(Stored entries)
+---+

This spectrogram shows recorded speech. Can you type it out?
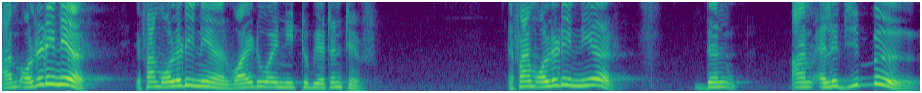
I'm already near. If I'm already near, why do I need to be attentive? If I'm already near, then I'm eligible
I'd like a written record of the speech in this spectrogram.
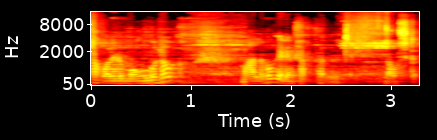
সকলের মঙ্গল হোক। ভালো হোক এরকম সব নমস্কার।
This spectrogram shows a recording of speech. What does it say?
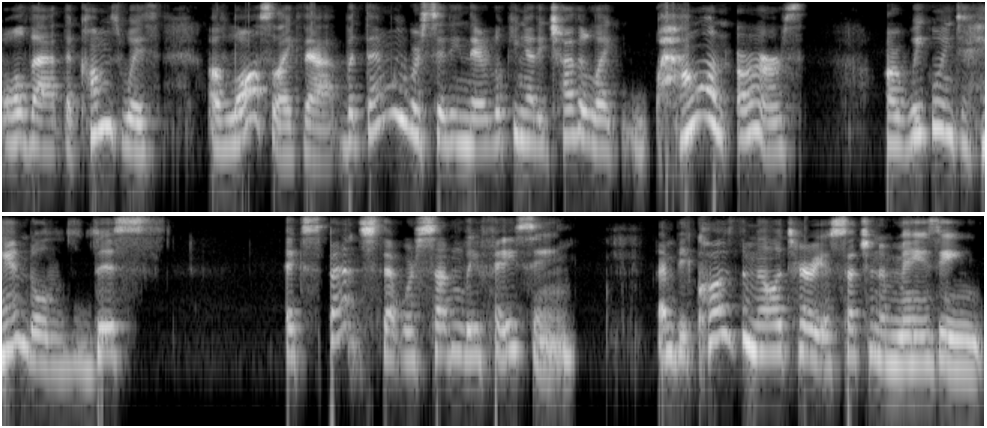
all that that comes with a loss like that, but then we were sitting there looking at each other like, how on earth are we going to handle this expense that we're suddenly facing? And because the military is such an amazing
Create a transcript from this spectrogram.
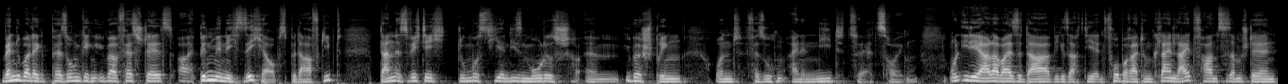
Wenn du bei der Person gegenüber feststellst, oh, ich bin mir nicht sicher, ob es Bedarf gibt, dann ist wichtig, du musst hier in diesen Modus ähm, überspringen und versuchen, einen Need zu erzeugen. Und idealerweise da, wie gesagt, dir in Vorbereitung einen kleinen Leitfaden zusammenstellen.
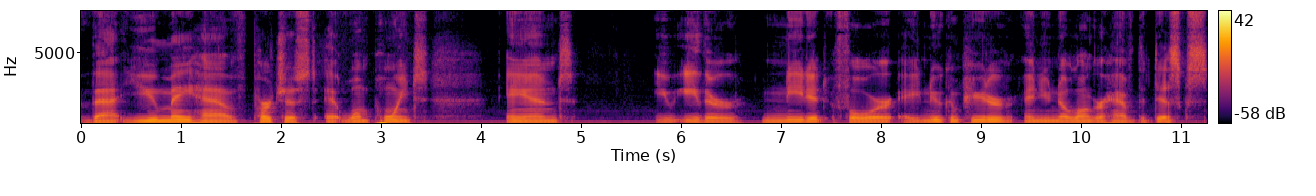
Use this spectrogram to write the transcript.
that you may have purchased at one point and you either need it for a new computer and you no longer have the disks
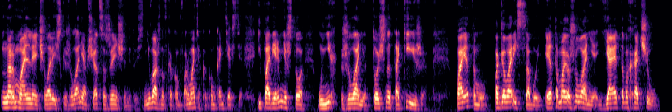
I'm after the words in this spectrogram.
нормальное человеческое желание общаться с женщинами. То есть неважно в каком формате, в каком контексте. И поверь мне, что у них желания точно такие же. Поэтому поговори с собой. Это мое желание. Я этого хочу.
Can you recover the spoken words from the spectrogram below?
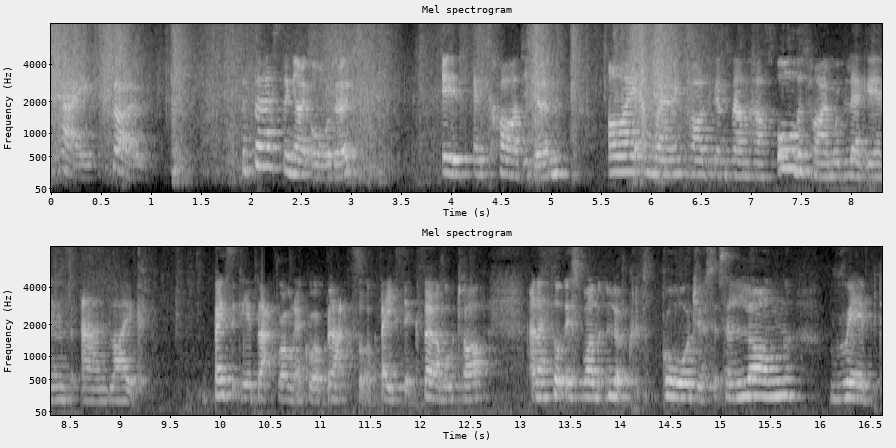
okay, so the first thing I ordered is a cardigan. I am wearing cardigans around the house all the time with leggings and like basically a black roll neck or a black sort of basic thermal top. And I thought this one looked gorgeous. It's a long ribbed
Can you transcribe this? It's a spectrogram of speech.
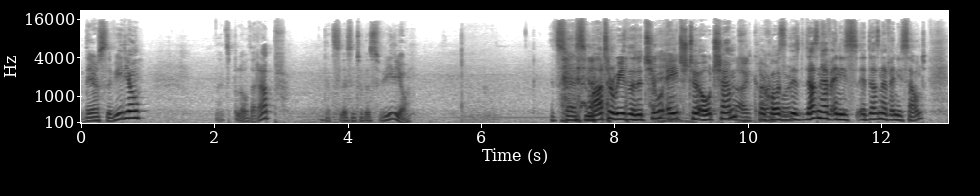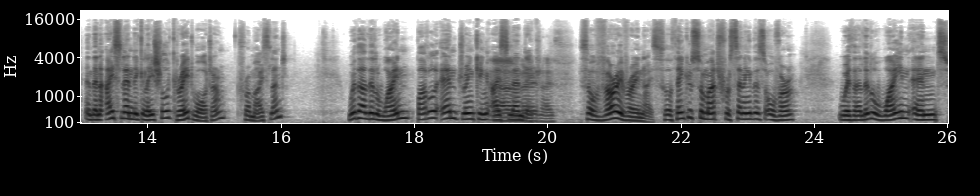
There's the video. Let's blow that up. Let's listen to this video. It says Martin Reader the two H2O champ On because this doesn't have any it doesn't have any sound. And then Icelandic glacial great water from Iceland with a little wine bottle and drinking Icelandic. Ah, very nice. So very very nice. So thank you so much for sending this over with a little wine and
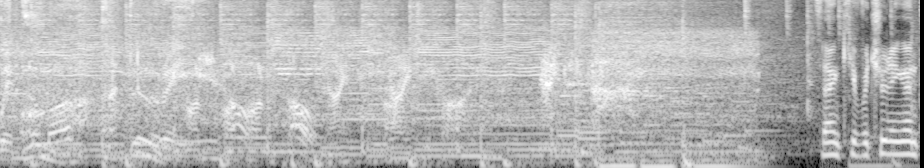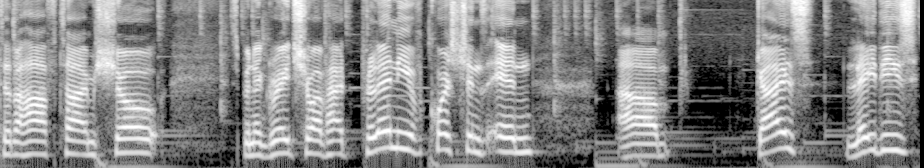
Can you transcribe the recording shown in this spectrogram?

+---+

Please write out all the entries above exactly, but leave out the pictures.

This spectrogram shows recorded speech. Can you type it out?
I'm already near. If I'm already near, why do I need to be attentive? If I'm already near, then I'm eligible
I'd like a written record of the speech in this spectrogram.
সকলের মঙ্গল হোক। ভালো হোক এরকম সব নমস্কার।
This spectrogram shows a recording of speech. What does it say?
all that that comes with a loss like that, but then we were sitting there looking at each other like, how on earth are we going to handle this expense that we're suddenly facing? And because the military is such an amazing
Create a transcript from this spectrogram.
Wenn du bei der Person gegenüber feststellst, oh, ich bin mir nicht sicher, ob es Bedarf gibt, dann ist wichtig, du musst hier in diesen Modus ähm, überspringen und versuchen, einen Need zu erzeugen. Und idealerweise da, wie gesagt, dir in Vorbereitung einen kleinen Leitfaden zusammenstellen.
Use this spectrogram to write the transcript.
that you may have purchased at one point and you either need it for a new computer and you no longer have the disks
I'm after the words in this spectrogram.
нормальное человеческое желание общаться с женщинами. То есть неважно в каком формате, в каком контексте. И поверь мне, что у них желания точно такие же. Поэтому поговори с собой. Это мое желание. Я этого хочу.
Can you recover the spoken words from the spectrogram below?
okay, so the first thing I ordered is a cardigan. I am wearing cardigans around the house all the time with leggings and like basically a black roll neck or a black sort of basic thermal top. And I thought this one looked gorgeous. It's a long ribbed
Can you transcribe this? It's a spectrogram of speech.
There's the video. Let's blow that up. Let's listen to this video. It says Martin Reader the two H2O champ On because this doesn't have any it doesn't have any sound. And then Icelandic glacial great water from Iceland with a little wine bottle and drinking Icelandic. Ah, very nice. So very very nice. So thank you so much for sending this over with a little wine and
Can you transcribe the recording shown in this spectrogram?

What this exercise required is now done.